■ SUPPLIED DATA:
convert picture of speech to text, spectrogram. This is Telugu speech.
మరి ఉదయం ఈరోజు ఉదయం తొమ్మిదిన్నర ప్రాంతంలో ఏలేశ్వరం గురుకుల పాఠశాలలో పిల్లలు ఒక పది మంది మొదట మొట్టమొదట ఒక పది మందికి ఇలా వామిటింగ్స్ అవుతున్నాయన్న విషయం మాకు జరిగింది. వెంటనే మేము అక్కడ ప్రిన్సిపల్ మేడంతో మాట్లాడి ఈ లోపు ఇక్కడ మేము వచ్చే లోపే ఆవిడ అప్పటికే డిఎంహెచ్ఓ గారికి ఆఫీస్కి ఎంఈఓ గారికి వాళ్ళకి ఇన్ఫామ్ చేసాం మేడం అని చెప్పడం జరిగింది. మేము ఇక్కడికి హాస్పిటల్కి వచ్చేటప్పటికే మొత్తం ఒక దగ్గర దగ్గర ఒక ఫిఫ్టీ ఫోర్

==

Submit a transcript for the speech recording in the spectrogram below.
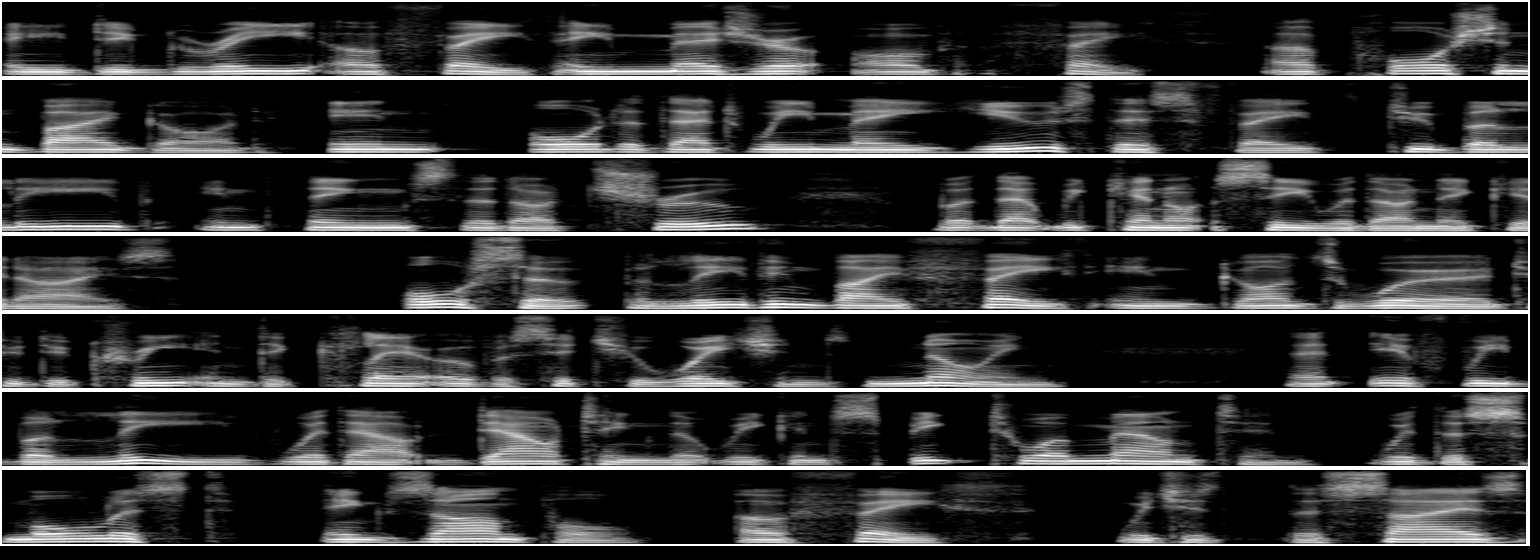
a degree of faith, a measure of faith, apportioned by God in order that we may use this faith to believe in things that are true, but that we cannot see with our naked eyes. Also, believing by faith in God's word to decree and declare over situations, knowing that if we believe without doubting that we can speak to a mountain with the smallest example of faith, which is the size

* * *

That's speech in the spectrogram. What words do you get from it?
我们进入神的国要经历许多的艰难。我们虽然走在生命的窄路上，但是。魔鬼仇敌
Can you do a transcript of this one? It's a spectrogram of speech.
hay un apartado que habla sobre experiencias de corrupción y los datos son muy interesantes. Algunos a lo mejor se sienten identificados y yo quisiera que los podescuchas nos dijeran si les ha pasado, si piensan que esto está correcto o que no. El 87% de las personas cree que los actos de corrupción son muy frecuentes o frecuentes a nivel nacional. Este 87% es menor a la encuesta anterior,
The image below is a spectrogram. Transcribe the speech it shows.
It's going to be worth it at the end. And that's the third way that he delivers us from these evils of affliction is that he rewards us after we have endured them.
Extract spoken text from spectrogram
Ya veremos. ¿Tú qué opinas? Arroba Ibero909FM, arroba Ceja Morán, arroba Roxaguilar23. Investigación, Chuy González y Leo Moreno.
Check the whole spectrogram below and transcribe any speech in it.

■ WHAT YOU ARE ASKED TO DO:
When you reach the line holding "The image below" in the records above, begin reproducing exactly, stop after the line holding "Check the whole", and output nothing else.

■ SOLUTION TO THIS TASK:
The image below is a spectrogram. Transcribe the speech it shows.
It's going to be worth it at the end. And that's the third way that he delivers us from these evils of affliction is that he rewards us after we have endured them.
Extract spoken text from spectrogram
Ya veremos. ¿Tú qué opinas? Arroba Ibero909FM, arroba Ceja Morán, arroba Roxaguilar23. Investigación, Chuy González y Leo Moreno.
Check the whole spectrogram below and transcribe any speech in it.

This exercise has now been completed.